(Dataset items)
<<<<

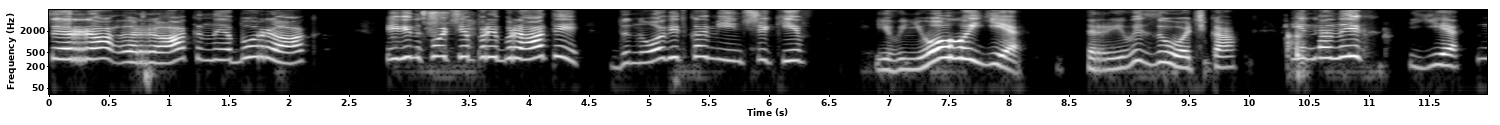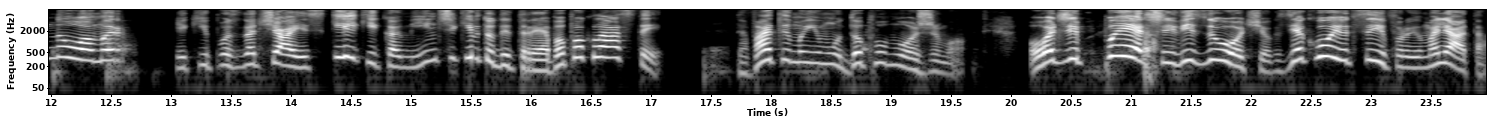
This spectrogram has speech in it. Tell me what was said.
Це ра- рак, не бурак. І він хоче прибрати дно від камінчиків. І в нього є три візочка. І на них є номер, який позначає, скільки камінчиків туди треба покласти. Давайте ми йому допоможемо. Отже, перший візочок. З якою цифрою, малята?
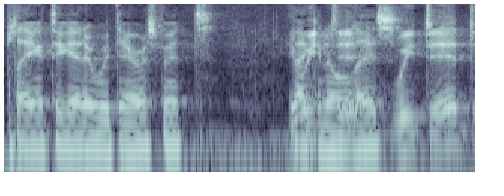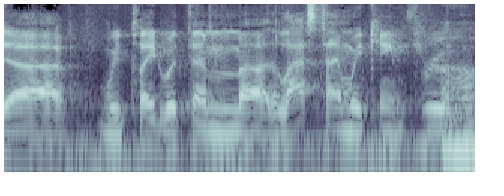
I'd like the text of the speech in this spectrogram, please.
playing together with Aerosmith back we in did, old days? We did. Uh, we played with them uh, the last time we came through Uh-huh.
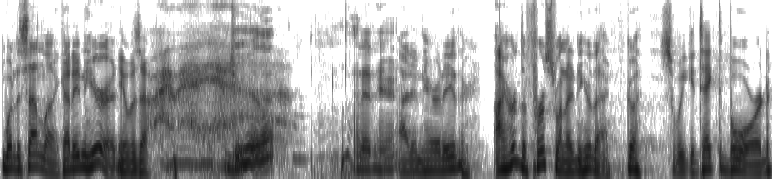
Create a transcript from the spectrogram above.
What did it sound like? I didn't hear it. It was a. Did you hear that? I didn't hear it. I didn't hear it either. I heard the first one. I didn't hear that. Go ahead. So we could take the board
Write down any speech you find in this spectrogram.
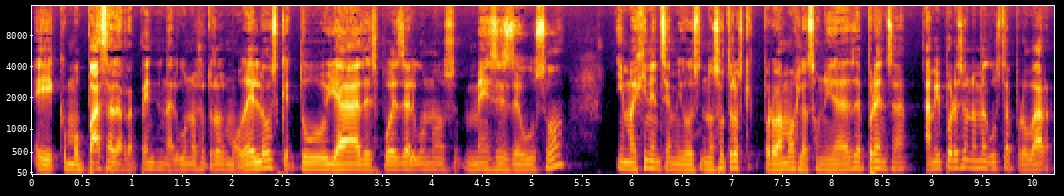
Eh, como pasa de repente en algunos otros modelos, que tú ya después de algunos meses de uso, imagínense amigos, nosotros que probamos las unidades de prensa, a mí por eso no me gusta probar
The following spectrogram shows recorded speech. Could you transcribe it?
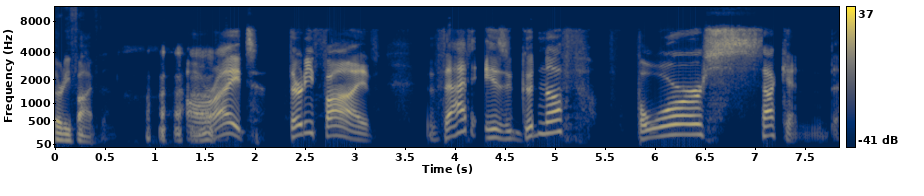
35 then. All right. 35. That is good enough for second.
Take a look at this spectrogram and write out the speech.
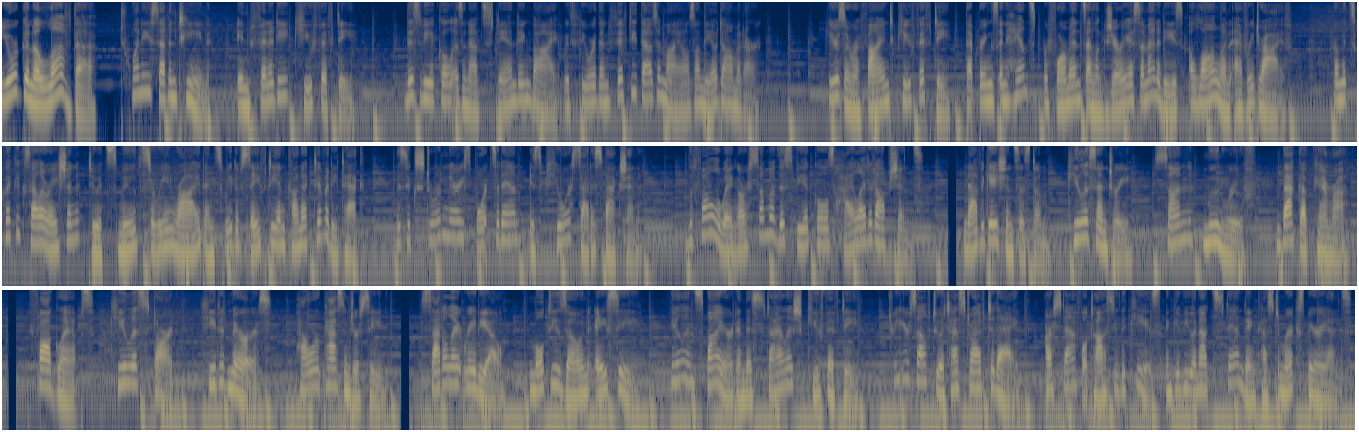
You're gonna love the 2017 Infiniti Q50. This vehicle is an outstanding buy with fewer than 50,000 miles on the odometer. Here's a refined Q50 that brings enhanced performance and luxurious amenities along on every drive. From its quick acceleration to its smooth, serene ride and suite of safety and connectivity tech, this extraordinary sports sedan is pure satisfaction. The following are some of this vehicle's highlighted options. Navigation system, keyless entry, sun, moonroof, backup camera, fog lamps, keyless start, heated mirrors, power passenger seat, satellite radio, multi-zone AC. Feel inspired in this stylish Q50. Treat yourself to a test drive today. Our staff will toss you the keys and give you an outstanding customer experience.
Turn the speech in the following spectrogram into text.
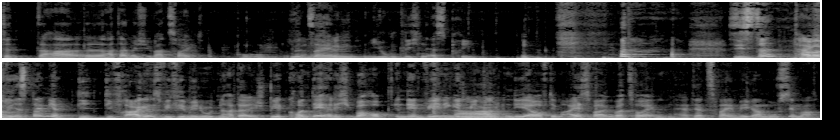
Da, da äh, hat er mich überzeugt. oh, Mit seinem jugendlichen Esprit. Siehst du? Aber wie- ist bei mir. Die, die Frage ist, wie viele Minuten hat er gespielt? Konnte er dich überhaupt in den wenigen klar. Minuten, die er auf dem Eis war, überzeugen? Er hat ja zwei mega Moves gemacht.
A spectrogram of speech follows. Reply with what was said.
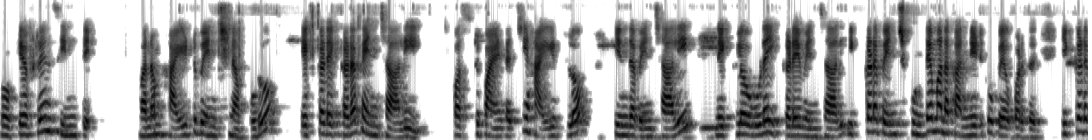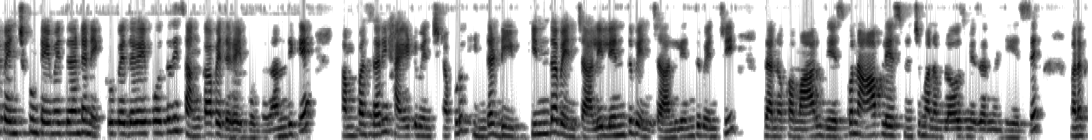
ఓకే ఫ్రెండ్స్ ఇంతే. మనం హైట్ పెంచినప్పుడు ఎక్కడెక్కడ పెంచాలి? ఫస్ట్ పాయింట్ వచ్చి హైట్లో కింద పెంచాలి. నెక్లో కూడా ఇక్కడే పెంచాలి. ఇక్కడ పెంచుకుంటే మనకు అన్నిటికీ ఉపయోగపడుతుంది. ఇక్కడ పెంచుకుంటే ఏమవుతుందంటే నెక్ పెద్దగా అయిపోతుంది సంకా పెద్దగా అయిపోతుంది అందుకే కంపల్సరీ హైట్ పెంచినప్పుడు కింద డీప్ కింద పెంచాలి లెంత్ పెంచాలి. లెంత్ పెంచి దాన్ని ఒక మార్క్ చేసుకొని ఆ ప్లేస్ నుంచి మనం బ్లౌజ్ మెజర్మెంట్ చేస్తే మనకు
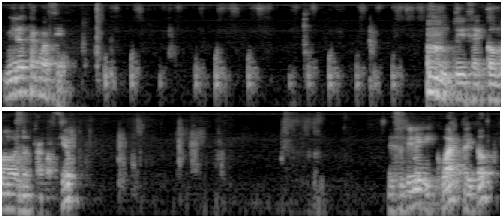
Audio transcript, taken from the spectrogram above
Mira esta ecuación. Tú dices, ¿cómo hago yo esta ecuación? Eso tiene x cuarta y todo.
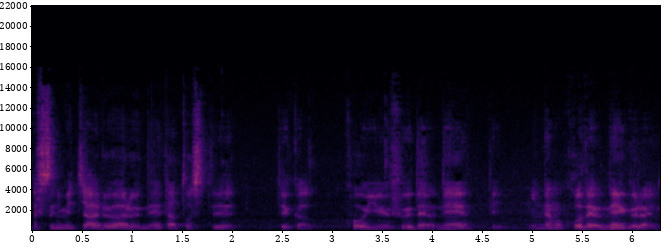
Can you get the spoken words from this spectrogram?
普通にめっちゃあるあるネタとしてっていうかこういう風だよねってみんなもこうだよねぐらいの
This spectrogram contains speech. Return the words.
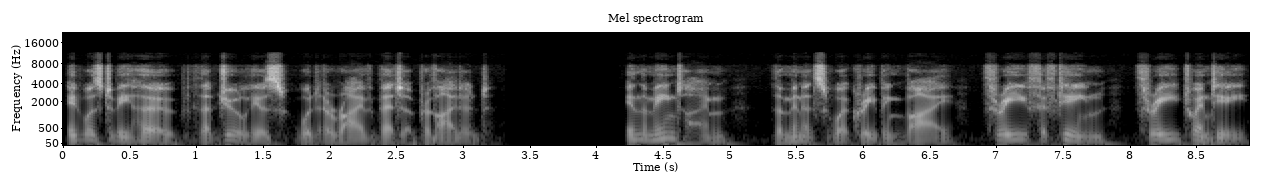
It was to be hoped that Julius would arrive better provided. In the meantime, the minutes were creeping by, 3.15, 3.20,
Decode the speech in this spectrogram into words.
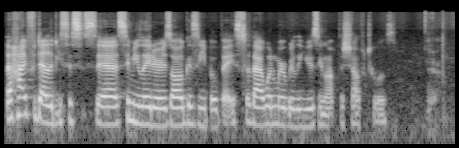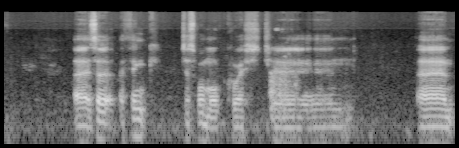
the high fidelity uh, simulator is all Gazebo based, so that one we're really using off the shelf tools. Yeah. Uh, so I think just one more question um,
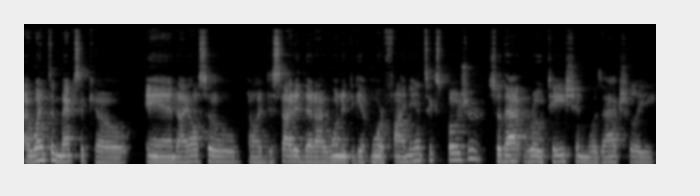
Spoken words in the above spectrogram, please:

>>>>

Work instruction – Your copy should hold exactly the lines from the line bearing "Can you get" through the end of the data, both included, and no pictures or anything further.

Your response –
Can you get the spoken words from this spectrogram?
普通にめっちゃあるあるネタとしてっていうかこういう風だよねってみんなもこうだよねぐらいの
This spectrogram contains speech. Return the words.
It was to be hoped that Julius would arrive better provided. In the meantime, the minutes were creeping by, 3.15, 3.20,
Decode the speech in this spectrogram into words.
the high fidelity uh, simulator is all Gazebo based, so that one we're really using off the shelf tools. Yeah. Uh, so I think just one more question um,
Spoken words in the above spectrogram, please:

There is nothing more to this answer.